count as it related to Boston Jr.
on May 3, 2016, a Third Superseding Indictment (TSI) was
returned by Grand Jury 14-4. (See Dkt. 196.) The TSI
added co-defendant Merchant to the 18 U.S.C. § 924(c)
count; it changed nothing with respect to Boston Jr.
more delays (all but one attributable to Boston Jr. and his
co-defendants), trial was finally set to begin on July 11,
2017. The day before trial-July 10, 2017-Boston Jr. pled
four-and-a-half months later, Boston Jr. filed the instant
pro se motion to dismiss the indictment. The motion
claims that the indictment was procured by prosecutorial
misconduct, specifically that the government: (a) presented
materially false testimony to the Grand Jury; and (b) allowed
the case agent to mislead the Grand Jury and/or testify

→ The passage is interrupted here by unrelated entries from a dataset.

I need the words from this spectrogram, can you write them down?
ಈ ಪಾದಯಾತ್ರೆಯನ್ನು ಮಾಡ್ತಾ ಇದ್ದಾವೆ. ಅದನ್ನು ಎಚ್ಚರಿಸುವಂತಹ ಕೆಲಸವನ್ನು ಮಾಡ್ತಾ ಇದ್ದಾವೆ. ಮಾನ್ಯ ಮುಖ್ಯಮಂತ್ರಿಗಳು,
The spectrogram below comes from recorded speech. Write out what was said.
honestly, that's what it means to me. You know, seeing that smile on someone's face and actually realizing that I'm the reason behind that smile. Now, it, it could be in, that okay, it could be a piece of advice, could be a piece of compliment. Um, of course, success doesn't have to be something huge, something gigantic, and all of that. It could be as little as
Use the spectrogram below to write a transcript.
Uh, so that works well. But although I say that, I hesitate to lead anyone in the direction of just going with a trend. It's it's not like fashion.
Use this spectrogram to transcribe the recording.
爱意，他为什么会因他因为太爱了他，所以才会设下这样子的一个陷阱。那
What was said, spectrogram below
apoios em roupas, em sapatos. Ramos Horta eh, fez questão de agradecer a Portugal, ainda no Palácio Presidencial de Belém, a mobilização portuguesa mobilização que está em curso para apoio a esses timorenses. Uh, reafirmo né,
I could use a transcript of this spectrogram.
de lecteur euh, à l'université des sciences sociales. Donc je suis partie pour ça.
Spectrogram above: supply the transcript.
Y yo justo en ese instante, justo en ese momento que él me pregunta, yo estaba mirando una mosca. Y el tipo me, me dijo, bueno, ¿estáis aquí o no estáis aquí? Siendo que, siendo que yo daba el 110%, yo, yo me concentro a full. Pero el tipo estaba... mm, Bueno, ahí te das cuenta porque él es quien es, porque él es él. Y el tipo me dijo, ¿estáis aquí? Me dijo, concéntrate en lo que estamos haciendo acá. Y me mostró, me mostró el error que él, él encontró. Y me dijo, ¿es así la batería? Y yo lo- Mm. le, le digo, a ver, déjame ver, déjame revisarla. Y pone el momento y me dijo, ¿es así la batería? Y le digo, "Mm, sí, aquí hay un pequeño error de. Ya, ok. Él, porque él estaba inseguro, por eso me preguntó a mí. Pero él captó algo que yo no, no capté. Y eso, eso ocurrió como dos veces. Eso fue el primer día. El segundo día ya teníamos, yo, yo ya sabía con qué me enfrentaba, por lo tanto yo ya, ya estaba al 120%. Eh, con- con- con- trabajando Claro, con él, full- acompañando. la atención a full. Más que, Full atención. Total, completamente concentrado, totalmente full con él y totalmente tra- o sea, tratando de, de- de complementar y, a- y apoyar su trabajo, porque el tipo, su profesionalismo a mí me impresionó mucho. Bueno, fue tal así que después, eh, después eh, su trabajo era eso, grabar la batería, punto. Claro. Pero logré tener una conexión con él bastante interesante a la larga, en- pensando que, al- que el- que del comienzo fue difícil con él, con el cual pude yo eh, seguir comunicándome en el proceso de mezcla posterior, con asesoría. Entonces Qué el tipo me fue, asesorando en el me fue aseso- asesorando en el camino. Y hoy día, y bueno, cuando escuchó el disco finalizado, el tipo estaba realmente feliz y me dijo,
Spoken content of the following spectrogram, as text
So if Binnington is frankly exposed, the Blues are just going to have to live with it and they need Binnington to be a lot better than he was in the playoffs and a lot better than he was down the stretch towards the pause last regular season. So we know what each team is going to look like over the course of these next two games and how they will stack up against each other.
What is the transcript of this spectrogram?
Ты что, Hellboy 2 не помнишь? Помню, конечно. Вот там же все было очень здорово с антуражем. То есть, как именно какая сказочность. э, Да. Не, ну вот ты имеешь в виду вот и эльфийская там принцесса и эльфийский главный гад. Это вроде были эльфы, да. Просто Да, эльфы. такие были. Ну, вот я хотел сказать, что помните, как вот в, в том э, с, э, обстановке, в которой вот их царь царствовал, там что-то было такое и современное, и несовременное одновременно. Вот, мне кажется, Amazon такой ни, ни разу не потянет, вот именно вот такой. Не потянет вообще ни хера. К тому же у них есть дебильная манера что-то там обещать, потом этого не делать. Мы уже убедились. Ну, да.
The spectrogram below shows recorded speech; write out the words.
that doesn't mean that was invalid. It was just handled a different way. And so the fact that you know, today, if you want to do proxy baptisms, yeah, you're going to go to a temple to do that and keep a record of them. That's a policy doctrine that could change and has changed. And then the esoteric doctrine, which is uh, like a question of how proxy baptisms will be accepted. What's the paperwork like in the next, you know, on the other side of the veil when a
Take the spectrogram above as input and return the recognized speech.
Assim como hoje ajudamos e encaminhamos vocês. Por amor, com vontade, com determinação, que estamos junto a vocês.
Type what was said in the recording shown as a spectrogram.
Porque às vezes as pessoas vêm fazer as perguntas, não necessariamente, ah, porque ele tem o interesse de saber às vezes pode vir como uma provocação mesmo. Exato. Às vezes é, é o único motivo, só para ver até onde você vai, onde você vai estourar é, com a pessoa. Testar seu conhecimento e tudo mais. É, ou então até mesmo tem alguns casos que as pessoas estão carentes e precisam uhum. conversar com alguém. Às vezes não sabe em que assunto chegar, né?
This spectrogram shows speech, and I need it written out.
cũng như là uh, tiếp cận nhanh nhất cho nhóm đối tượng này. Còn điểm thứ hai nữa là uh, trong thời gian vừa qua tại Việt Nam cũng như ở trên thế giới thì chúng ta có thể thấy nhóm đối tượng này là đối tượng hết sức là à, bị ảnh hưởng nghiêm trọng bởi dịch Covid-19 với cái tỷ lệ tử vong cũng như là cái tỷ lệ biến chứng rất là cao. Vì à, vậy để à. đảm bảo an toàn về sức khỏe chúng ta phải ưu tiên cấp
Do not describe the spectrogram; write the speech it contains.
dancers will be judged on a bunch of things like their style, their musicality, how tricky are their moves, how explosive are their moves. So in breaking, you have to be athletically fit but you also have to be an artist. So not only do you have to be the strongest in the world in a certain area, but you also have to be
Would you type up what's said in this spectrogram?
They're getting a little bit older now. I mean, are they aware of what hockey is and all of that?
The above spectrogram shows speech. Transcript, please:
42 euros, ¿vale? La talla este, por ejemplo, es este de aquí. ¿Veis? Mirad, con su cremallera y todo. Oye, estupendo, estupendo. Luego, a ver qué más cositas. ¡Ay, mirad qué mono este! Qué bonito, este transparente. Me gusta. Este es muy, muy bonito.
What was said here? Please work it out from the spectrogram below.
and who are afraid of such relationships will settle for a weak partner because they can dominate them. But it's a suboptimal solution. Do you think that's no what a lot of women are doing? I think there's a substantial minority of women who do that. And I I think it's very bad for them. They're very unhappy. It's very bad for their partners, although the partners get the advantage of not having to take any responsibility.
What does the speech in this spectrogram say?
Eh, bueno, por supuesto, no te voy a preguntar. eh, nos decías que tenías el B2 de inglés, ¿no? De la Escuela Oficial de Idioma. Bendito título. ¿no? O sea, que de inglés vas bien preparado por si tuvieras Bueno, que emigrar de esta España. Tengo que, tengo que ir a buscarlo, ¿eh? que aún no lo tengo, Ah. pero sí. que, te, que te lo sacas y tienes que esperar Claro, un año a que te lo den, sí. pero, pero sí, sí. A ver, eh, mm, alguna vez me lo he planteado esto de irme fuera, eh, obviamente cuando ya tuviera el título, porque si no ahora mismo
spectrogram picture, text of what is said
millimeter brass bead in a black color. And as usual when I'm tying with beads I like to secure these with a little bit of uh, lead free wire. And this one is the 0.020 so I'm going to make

falsely. Boston Jr. also appears to claim that the government
improperly presented unspecified testimony derived from an
unlawful search warrant.
Boston Jr. Is Not Entitled To Hybrid Representation
government submits, there is no right, constitutional or
otherwise, to “hybrid representation - the
representation at the same time by counsel and pro
se.” United States v. Trapnell, 638 F.2d
1016, 1027 (7th Cir. 1980); United States v. Cromer,
389 F.3d 662, 682 n.12 (6th Cir. 2004). Boston Jr. has two
attorneys, although one he has accused of ineffective
assistance of counsel. (Dkt. 321.) Neither were willing to
file the instant motion because it is legally unjustified and
appears to be an attempt by Boston Jr. to delay (yet again)
the proceedings (while he remains free on bond).
Boston Jr.'s Post-Plea Motion is Untimely
Jr.'s motion is untimely. Motions to dismiss based on
“an error in the grand jury proceeding”-including
allegations that the prosecutor presented false testimony to
the grand jury-must be made pretrial as long as the motion
was reasonably available. Fed. R. Crim. P. 12(b)(3)(A)(v);
United States v. Edmond, 815 F.3d 1032, 1042 (6th
Cir. 2016), rev'd on other grounds 137 S.Ct.
1577 (2017); United States v. Rowe, 2014 WL 1577012,
at *2 (E.D. Ky Apr. 16, 2014) (motion untimely after
defendant pled guilty); United States v. Garza, 2016
WL 1594375, at *1 (E.D. Mich. Apr. 21, 2016).
Boston Jr. filed his motion over four months after he pled
guilty and he cannot (and does not) claim that the basis of
his motion was not reasonably available before he pled
guilty. The grand jury transcripts were turned over to Boston
Jr. two weeks before he pled guilty. During this time period,
Boston Jr. had two attorneys working on his case.
See June 30, 2017 D/E (documenting that attorney
James Howarth had accepted the Court's CJA appointment);
see also United States v. Baty, 2015 WL 6470955, at
*1 (E.D. Mich. Oct. 27, 2015) (concluding that the
defendant's post-trial motion to dismiss the indictment
was untimely where, like here, the recording that provided
the basis for the post-trial motion was turned over to
defendant's counsel several weeks before trial). And, the
video-recorded telephone call that Boston Jr. submitted in
support of ...